Because of the U.S.-China confrontation, Huawei doesn’t have many allies. Even Victor Ponta, the ex-prime minister who supported closer ties to China and facilitated Chinese investments in Romania, asserted that if Romania has to choose, it should take the side of the United States and the EU.
It’s not only Chinese 5G technology under the microscope in Romania — nuclear power and Cernavodă is also being reexamined. During Iohannis’ visit to Washington, he talked to U.S. President Donald Trump about U.S.-Romania cooperation in the civilian nuclear industry, which was mentioned in the joint declaration of the two presidents. In one of her last acts as prime minister, Viorica Dăncilă, the leader of the Social Democratic Party, signed an MoU with U.S. Secretary of Energy Rick Perry regarding civil nuclear cooperation. As Dancilă was known as a supporter of closer ties to China, the memorandum on nuclear cooperation was a surprise, as some saw it as an attempt to sabotage CGN’s investment by opening the door for an American company.
Geopolitics aside, Western companies are not interested in investing in Cernavodă, partly because it isn’t profitable, and partly because, after Fukushima, the Western nuclear energy sector has stagnated. The only sign of American interest in Cernavodă is in the form of an American-Korean consortium, which is interested in the modernization of reactors 1 and 2. But even this is not foreign direct investment, but a tender by Nuclearelectrica, which will pay around 1.5 billion euros in order to refurbish the two reactors.
With CGN building reactors 3 and 4, the American and Chinese offers seem to complement each other. Although there were rumors that the American-Korean joint venture may be interested in reactors 3 and 4, a person with knowledge of the situation told me that there won’t be any type of competition between the American and Chinese companies.
In the meantime, the United States has added CGN onto its entity list, which means that no American company will be allowed to sell technology to it. And now, the United States seems interested to attract other allies onto its side as well.
It’s not only the United States that is worried about Cernavodă, but also the EU and the National Liberal Party, which will probably form the next government. In May, party officials came out with a few inquiries regarding Cernavodă, related to the idea of a potential debt trap but without mentioning the word. They were interested to know if Romania would be forced to use only Chinese money or could access other types of funding; if the Chinese know-how is trustworthy; and if Romania could renounce the project sometime in the future, without penalties.
The biggest problem raised by the National Liberal Party in working with the Chinese company is that CGN was accused in 2016 of spying in the United States, albeit without any connections to possible allegations of spying on the Romanian plant. CGN is therefore in the same situation as Huawei, tainted by spying allegations and linked to the Chinese state.

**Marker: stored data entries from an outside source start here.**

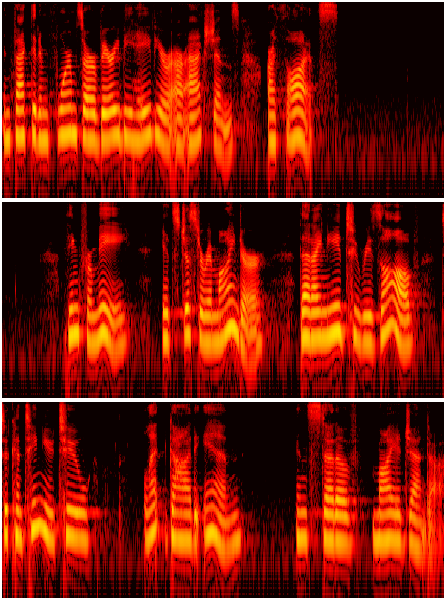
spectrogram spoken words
In fact, it informs our very behavior, our actions, our thoughts. I think for me, it's just a reminder that I need to resolve to continue to let God in instead of my agenda,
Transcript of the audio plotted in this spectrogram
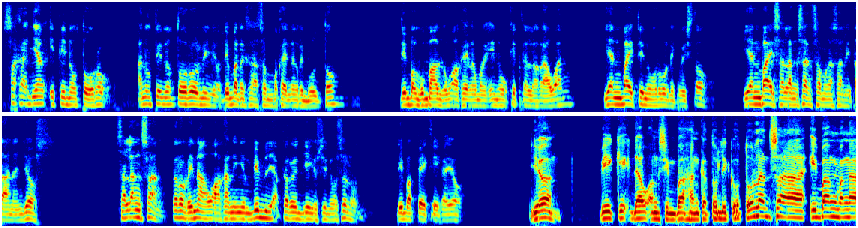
sa kanyang itinuturo. Anong tinuturo ninyo? Di ba nagsasamba kayo ng rebulto? Di ba gumagawa kayo ng mga inukit na larawan? Yan ba itinuro ni Kristo? Yan ba isalangsang sa mga salita ng Diyos? Salangsang, pero binahawakan ninyo yung Biblia, pero hindi nyo sinusunod. Di ba peke kayo? Yon. Biki daw ang simbahang katoliko tulad sa ibang mga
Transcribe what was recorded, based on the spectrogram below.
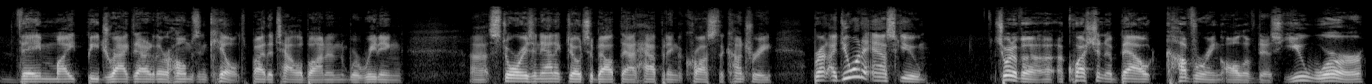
they might be dragged out of their homes and killed by the Taliban. And we're reading uh, stories and anecdotes about that happening across the country. Bret, I do want to ask you sort of a, a, question about covering all of this. You were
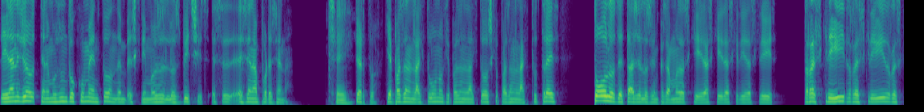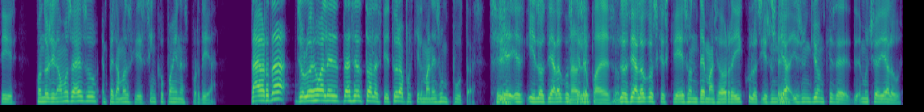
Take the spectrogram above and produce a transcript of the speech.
Lilan y yo tenemos un documento donde escribimos los beat sheets, es- escena por escena. Sí. ¿cierto? ¿Qué pasa en el acto 1? ¿Qué pasa en el acto 2? ¿Qué pasa en el acto 3? Todos los detalles los empezamos a escribir, a escribir, a escribir, a escribir. Reescribir, reescribir, reescribir. Cuando llegamos a eso, empezamos a escribir cinco páginas por día. La verdad, yo lo dejo de hacer toda la escritura porque el man es un putas. Sí. Y, y- los diálogos que Nació le- los diálogos que escribe son demasiado ridículos y es un, Sí. es un guion que es de, de diálogos.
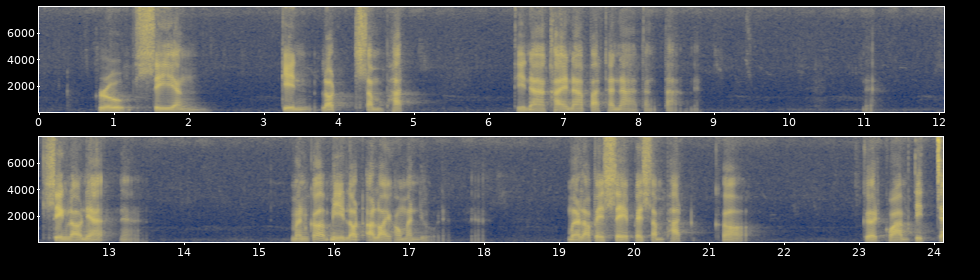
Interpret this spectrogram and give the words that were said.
ๆ รูปเสียงกลิ่นรสสัมผัส ที่น่าใครน่าปรารถนาต่างๆเนี่ย สิ่งเหล่านี้นะมันก็มีรสอร่อยของมันอยู่นะเมื่อเราไปเสพไปสัมผัสก็เกิดความติดใจ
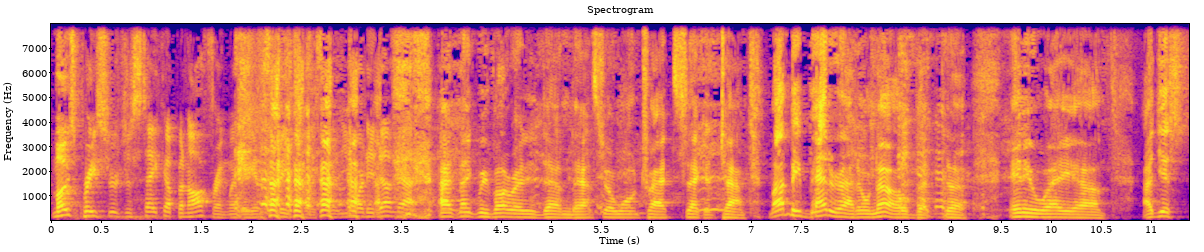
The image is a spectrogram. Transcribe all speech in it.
Most preachers just take up an offering when they get speechless. You've already done that. I think we've already done that, so I won't try it second time. Might be better, I don't know. But uh, anyway, uh, I just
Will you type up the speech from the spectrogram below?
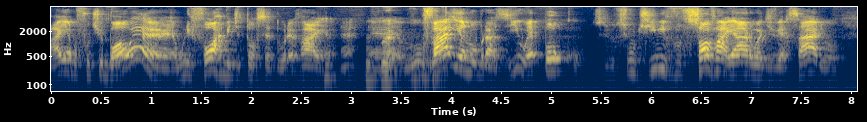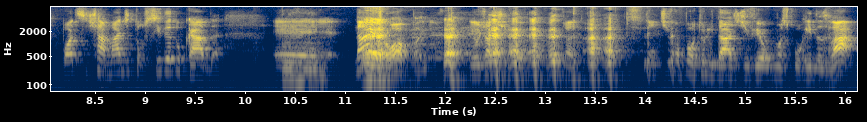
É, vaia no futebol é uniforme de torcedor, é vaia, né? É, o vaia no Brasil é pouco. Se, um time só vaiar o adversário, pode se chamar de torcida educada. É, Na É. Europa, eu já tive, já- tive a oportunidade de ver algumas corridas lá.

The EU may have an important role to play regarding the Chinese investment in Cernavodă, because it wants to limit foreign investments, especially Chinese ones, in European critical infrastructure. To empower itself, in April, the EU launched a framework for screening foreign direct investment similar to the American CFIUS. Moreover, because the Chinese investment in Cernavodă also requires state aid, as Romania will subsidize the price of energy, the EU will probably investigate it, as it did with the Paks II Nuclear Power Plant in Hungary. But China has the Hinkley Point C precedent as a backup, when the EU accepted CGN’s bid to implement a nuclear project in the U.K., also with state aid.
The cases of Huawei and CGN in Romania, both caught in the current U.S.-China standoff, are relevant for the entire region. After signing an MoU with Romania regarding 5G technology, the United States followed up two weeks later with a similar (or even identical) MoU with Poland. And if CGN is forced to give up the Cernavodă investment because of U.S. pressure, its U.K. investment will probably share the same fate.
Once again, Romania, with a history of being caught between warring empires, finds itself having to navigate the competition between two great powers. As a firm U.S. ally, its choice will be decided by the amount of U.S. pressure. But what happens in Romania will be a good guide to how U.S.-China competition will play out, from the U.K. to Poland and beyond.
This article has been published by Andreea Brinza in The Diplomat.